_Task statement_:
Go through the data below and work out how many lines contain "channel"; the answer is the number alone.

_Data records_:
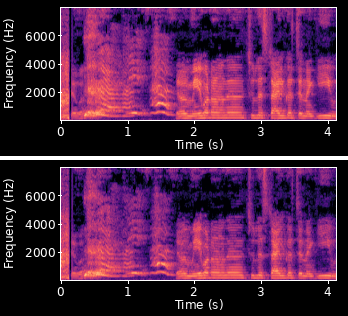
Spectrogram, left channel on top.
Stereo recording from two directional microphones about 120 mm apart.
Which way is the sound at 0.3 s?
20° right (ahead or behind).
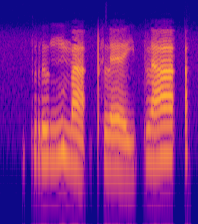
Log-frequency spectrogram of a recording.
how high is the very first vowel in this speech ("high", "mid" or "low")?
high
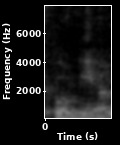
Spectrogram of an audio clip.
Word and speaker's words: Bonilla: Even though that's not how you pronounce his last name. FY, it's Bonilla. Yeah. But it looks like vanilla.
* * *
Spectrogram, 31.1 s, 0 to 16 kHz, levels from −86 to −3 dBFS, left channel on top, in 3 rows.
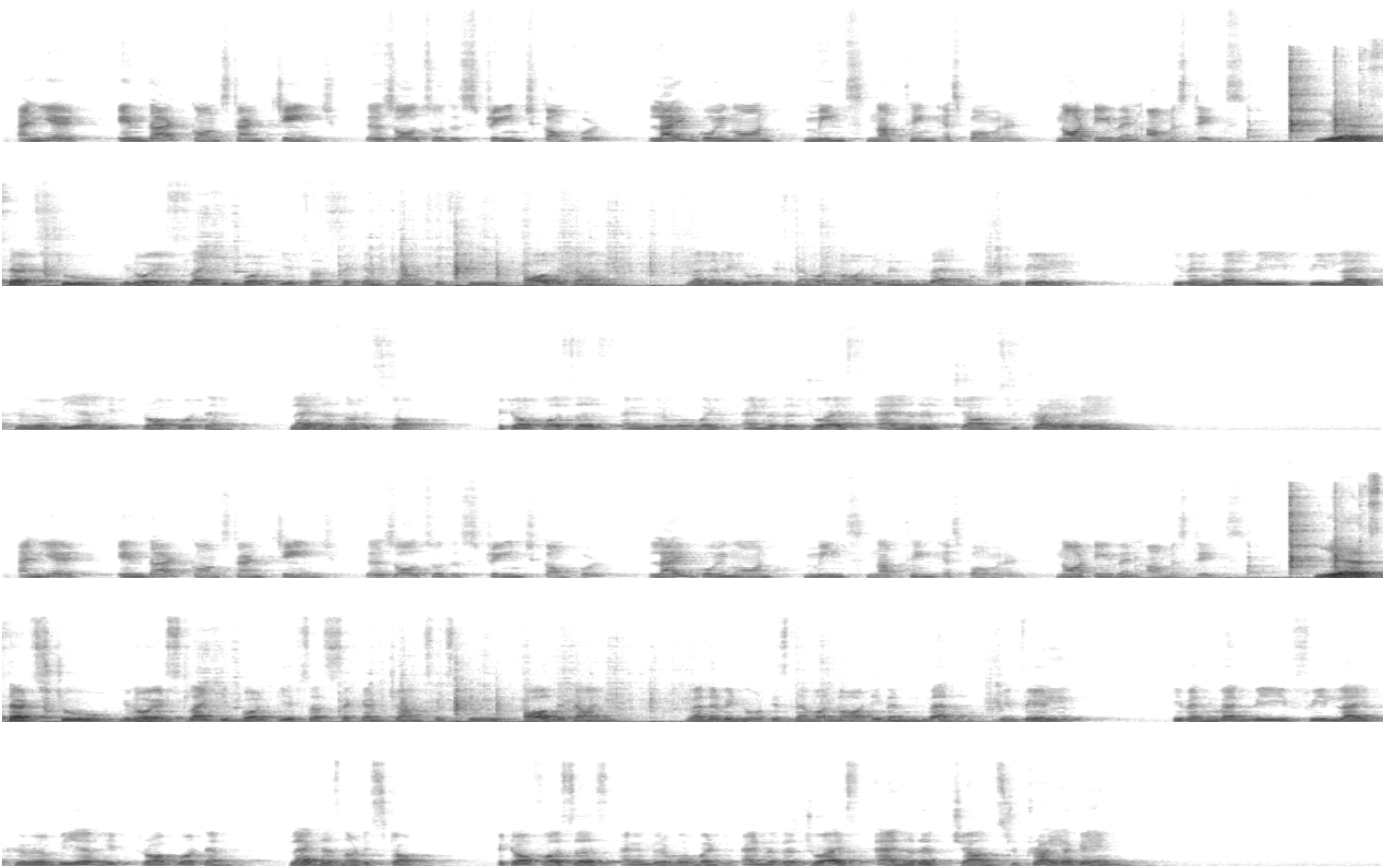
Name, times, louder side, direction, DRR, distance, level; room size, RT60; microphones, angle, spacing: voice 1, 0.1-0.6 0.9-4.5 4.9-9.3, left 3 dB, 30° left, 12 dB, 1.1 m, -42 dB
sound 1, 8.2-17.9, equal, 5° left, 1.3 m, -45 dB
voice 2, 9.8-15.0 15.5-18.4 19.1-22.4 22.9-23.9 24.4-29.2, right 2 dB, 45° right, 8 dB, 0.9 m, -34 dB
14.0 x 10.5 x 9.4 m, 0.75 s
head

_Task response_:
2